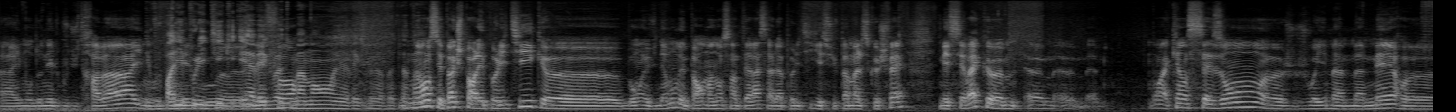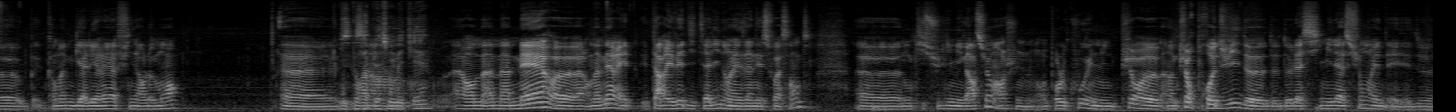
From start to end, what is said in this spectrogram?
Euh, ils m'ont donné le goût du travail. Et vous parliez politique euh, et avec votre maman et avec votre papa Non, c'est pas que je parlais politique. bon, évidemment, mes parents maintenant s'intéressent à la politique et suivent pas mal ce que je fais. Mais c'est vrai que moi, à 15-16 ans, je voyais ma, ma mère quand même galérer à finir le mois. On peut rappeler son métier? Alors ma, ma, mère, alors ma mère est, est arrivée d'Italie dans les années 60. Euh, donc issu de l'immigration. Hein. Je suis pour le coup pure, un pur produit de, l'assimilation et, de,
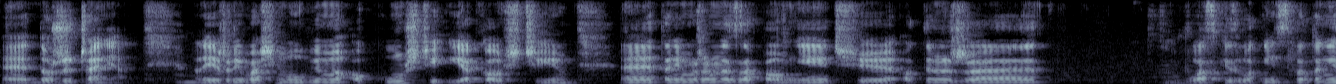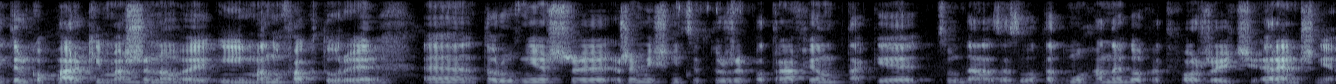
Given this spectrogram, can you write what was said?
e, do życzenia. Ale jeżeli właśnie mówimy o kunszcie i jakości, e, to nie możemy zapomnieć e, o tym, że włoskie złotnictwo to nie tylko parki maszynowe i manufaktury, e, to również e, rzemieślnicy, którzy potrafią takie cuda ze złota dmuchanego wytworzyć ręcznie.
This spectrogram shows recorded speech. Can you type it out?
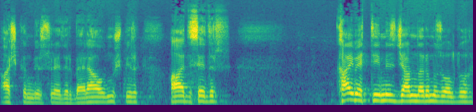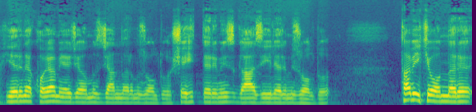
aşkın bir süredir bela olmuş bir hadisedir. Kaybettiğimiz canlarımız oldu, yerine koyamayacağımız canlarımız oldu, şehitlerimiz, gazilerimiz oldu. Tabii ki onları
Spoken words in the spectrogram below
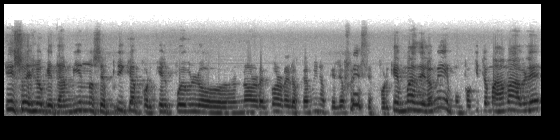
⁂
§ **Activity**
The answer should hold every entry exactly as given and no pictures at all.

§ **Final answer**
From start to end, what is said in this spectrogram?
Euh, ils m'ont donné le goût du travail. Et vous parliez politique euh, et avec votre maman et avec votre papa Non, c'est pas que je parlais politique. bon, évidemment, mes parents maintenant s'intéressent à la politique et suivent pas mal ce que je fais. Mais c'est vrai que moi, à 15-16 ans, je voyais ma, ma mère quand même galérer à finir le mois. On peut rappeler son métier? Alors ma, ma, mère, alors ma mère est, est arrivée d'Italie dans les années 60. Euh, donc issu de l'immigration. Hein. Je suis pour le coup pure, un pur produit de, l'assimilation et, de,
Given this spectrogram, can you write what was said?
e, do życzenia. Ale jeżeli właśnie mówimy o kunszcie i jakości, e, to nie możemy zapomnieć e, o tym, że włoskie złotnictwo to nie tylko parki maszynowe i manufaktury, e, to również e, rzemieślnicy, którzy potrafią takie cuda ze złota dmuchanego wytworzyć ręcznie.
This spectrogram shows recorded speech. Can you type it out?
aşkın bir süredir bela olmuş bir hadisedir. Kaybettiğimiz canlarımız oldu, yerine koyamayacağımız canlarımız oldu, şehitlerimiz, gazilerimiz oldu. Tabii ki onları
Spoken words in the spectrogram below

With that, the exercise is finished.